Blog: MCA DNA

Invisible Roses

By Jeanette Andrews

Video

blog intro

Jeanette Andrews provides some insight into her newest work, developed specifically for the MCA's 50th anniversary. The work debuts next Saturday, October 21, during the museum's free, weekend-long celebration.

text

Years ago, one of Chicago's most influential magicians, Eugene Burger, had given me a book by a magician who, in the early 1900s, was widely regarded as "the magician's magician." (I'll keep his name under wraps!) He was not famous, but had amassed an incredible base of knowledge. His original manuscript was previously unpublished until relatively recently, but included many gems of parlor magic—the type of magic that interests me most. The manuscript included some beautiful thoughts on doing a piece of magic with a large piece of cloth. I had never seen anything quite like it, but I was always interested in working on something in that vein.

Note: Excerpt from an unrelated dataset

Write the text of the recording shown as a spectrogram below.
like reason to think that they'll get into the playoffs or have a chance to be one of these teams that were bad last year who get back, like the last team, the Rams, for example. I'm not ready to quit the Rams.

One night in January 2017, I took out the book again to begin working on that piece. The next morning I sat down for my first meeting about a performance for the MCA. Ann Meisinger, the MCA's former assistant curator of public programs brought up Christo's 1969 wrap of the MCA and tossed out the idea: "it would be interesting if you could do something with a large piece of fabric . . . ?" The timing was incredible.

Featured image

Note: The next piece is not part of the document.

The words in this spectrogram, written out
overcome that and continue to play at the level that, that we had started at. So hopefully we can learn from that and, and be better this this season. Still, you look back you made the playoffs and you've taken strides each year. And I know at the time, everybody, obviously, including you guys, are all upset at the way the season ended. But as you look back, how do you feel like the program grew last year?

text

I immediately began working on the piece, while continuing to research the idea of invisibility. This evolved into looking at different notions of being hidden in plain sight—a topic I find truly fascinating. In their wrap of the MCA, Christo and Jeanne-Claude had forms that were both concealed and revealed and literally shrouded in mystery.

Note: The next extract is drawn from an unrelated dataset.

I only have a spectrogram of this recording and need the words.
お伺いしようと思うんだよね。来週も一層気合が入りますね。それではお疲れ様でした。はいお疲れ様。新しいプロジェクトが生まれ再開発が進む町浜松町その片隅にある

For the next seven months I spent every day developing the illusion, working with new processes and materials for the piece. (Needless to say, I have spent the better part of a year in an apartment and studio covered in fabric!) As a diehard minimalist, I wanted to try and streamline the aesthetic of the work, while using Christo and Jeanne-Claude's work as a reference, and I was excited by the idea of the materials themselves being disseminated upon each performance's completion.

This work is quite literally my love letter to my family and friends, our city, and the museum that has felt like home to me since I was 16. And I can't wait to share it with all of you.